Drawing Teachers to Areas of Need: A path well-travelled is a path better-known
by Loic Menzies
8th October 2021
Ensuring that pupils in ‘left behind areas’ are taught by the best possible teachers is a commendable idea which could put some meat on what ‘levelling up’ means for education. Boris Johnson was therefore right to reignite this ambition on Wednesday. However his approach needs to build on a not-insignificant evidence base regarding how to achieve that goal.
Johnson’s current plan to use financial incentives to “send the best teachers to the areas that need them most” risks treading a well trodden path to failure, but luckily there are a number of other levers he could use.
In 2015, The Centre for Education and Youth published a landmark report with Pearson entitled ‘Why Teach?’ It drew on insights from thousands of teachers regarding why they entered and stayed in the profession. Crucially for the Prime Minister and DfE it also explored what drew them to teach in particular parts of the country, zooming in on disadvantaged coastal areas and comparing them to rural parts of the North, as well as South London and a regional University town. Johnson and the DfE would do well to heed the report’s conclusions.
Firstly, Johnson needs to realise that once you consider local cost of living – particularly housing costs, there is already a financial advantage to teaching in many of the areas that the government wants to target. Money is only what is stopping people from working in these places if they are unaware of the existing financial benefits, in which case communicating those would be a less costly solution.
Next, the DfE needs to accept that with the exception of London and a few other ‘grad-magnate cities’, teacher labour markets are largely local. That need not be a problem given that there are high-potential teachers everywhere. The government could achieve many of its goals by finding these individuals, drawing them into teaching and keeping them – rather than ‘sending people there’. Doing so would also provide local jobs, counteract deficit discourses, and ensure that teachers have connections and credibility with the families and communities they serve.Boris Johnson and the DfE need to remember that with the exception of London and a few other ‘grad-magnate cities’, teacher labour markets are largely local. Click To Tweet
It is also important to recognise that teachers are humans. They have families and friends and 80% of them consider whether they can commute to a school from where they are currently living when deciding where to work. More than half consider whether they will be near their family. Blunt financial instruments will not be enough to counter the powerful ‘trailing spouse’ effect, as well as people’s deep sense of connection to people and place.

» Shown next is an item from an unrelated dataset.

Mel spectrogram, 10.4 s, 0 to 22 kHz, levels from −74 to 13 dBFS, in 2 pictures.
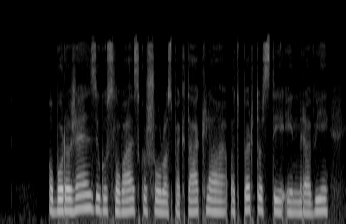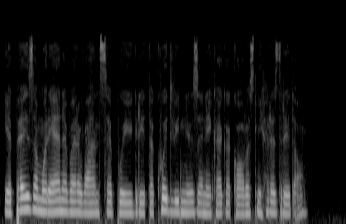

A softer, more human approach is therefore needed and this depends on the DfE team becoming geographers and studying some maps. Although some of the areas the government is targeting might not be every highly-qualified graduate’s dream, nearby cities might be. My visits to schools in Great Yarmouth and Lowestoft whilst researching ‘Why Teach?’ could prove instructive here. In one of these neglected seaside towns I met a Canadian teacher who had been attracted by the ‘as the crow flies’ distance to London – only to discover it might be easier to weekend in Holland. On the other hand, other schools in the area had drawn in new recruits by selling the joys of the rather more proximate ‘Fine City of Norwich’. Meanwhile a friend of mine agreed to work in Norfolk, realising he could do so whilst living in Cambridge – a viable commute for both him and his partner who continued working in London.Blunt financial instruments will not be enough to counter the powerful ‘trailing spouse’ effect, as well as people’s deep sense of connection to people and place. Click To Tweet
Notwithstanding the above, Johnson and Zahawi should go to great pains in courting a unique cardre of teachers who my co-researchers and I labelled “super-social teachers”. This group of idealist teachers are willing to make big sacrifices and travel far to maximise their impact on deep, social issues. Nadia was one of them. Nadia is a primary head who talked to me, my team and her staff entirely in terms of her ‘personal mission.’
Nadia was drawn to struggling schools in East Anglia because she saw working there “as the greatest challenge”. Finding leaders like her could be critical to Johnson’s goal since they can precipitate a snowball effect; Nadia’s colleagues enthused about how her mission-based zeal drew them to the school, and how she “sold” them on the “making-a-difference angle”. More broadly, we found that many teachers, particularly younger ones were drawn to the professional opportunities a school offered, such as the quality of the leaders they would be working with and the availability of CPD.
It is not suprising that policies focused on ‘getting the best teachers to the schools that need them most’ keep coming back around; they are much needed. But the advantage of revisiting well-trodden terrain is that policy makers can build on previous reconnaissance. One can only hope that members of the new team at the DfE make good use of the intel.It's no surprise policies focused on ‘getting the best teachers where they're needed most’ keep coming around; they are much needed. But the advantage of revisiting well-trodden terrain is you can build on previous reconnaissance. Click To Tweet